#### ABOUT THIS EXERCISE:
The output should be the listing below, limited to the lines from the one with "What's said in" through the one with "Spoken content of", exact and without pictures.

#### ENTRIES SHOWN:
+ + + +

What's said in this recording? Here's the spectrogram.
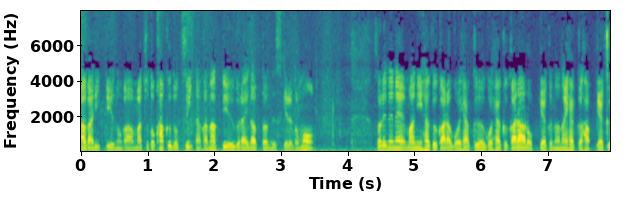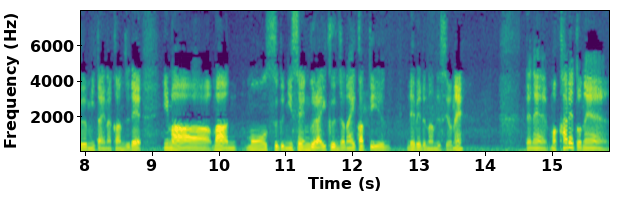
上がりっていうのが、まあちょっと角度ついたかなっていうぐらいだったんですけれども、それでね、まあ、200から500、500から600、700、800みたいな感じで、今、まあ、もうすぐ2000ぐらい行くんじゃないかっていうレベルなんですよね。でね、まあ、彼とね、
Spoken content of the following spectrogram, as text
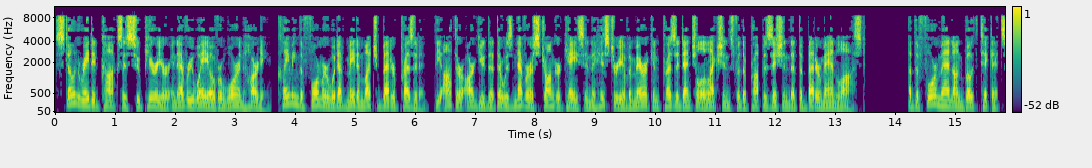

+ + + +

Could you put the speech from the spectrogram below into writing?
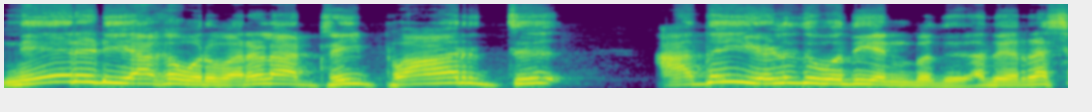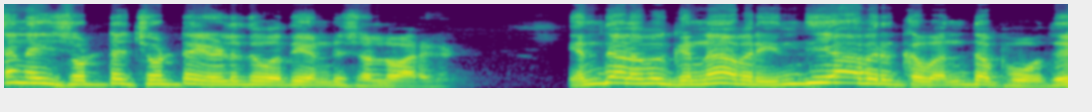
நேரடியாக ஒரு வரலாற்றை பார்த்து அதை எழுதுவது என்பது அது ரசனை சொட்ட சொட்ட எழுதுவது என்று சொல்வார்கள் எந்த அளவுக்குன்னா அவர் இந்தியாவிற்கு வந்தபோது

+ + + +

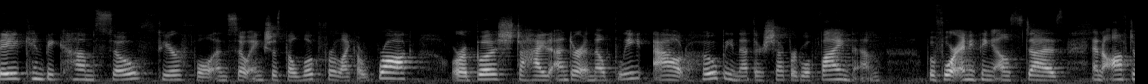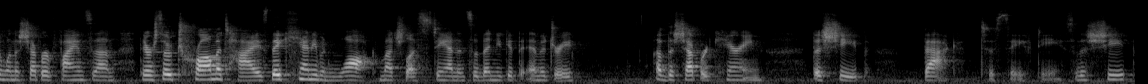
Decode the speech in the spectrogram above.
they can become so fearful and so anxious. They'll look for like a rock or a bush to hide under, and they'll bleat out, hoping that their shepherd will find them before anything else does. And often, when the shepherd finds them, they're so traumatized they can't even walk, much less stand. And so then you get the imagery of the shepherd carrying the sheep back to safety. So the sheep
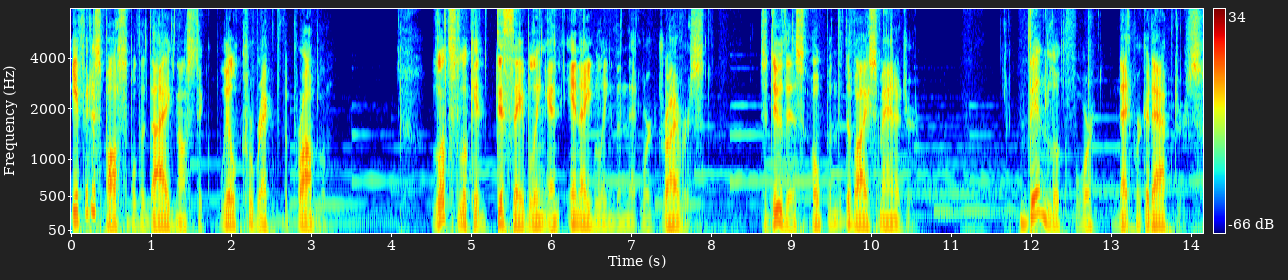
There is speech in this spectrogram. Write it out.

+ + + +

#### TASK RESPONSE:
What's said in this recording? Here's the spectrogram.
上がりっていうのが、まあちょっと角度ついたかなっていうぐらいだったんですけれども、それでね、まあ、200から500、500から600、700、800みたいな感じで、今、まあ、もうすぐ2000ぐらい行くんじゃないかっていうレベルなんですよね。でね、まあ、彼とね、
Spoken content of the following spectrogram, as text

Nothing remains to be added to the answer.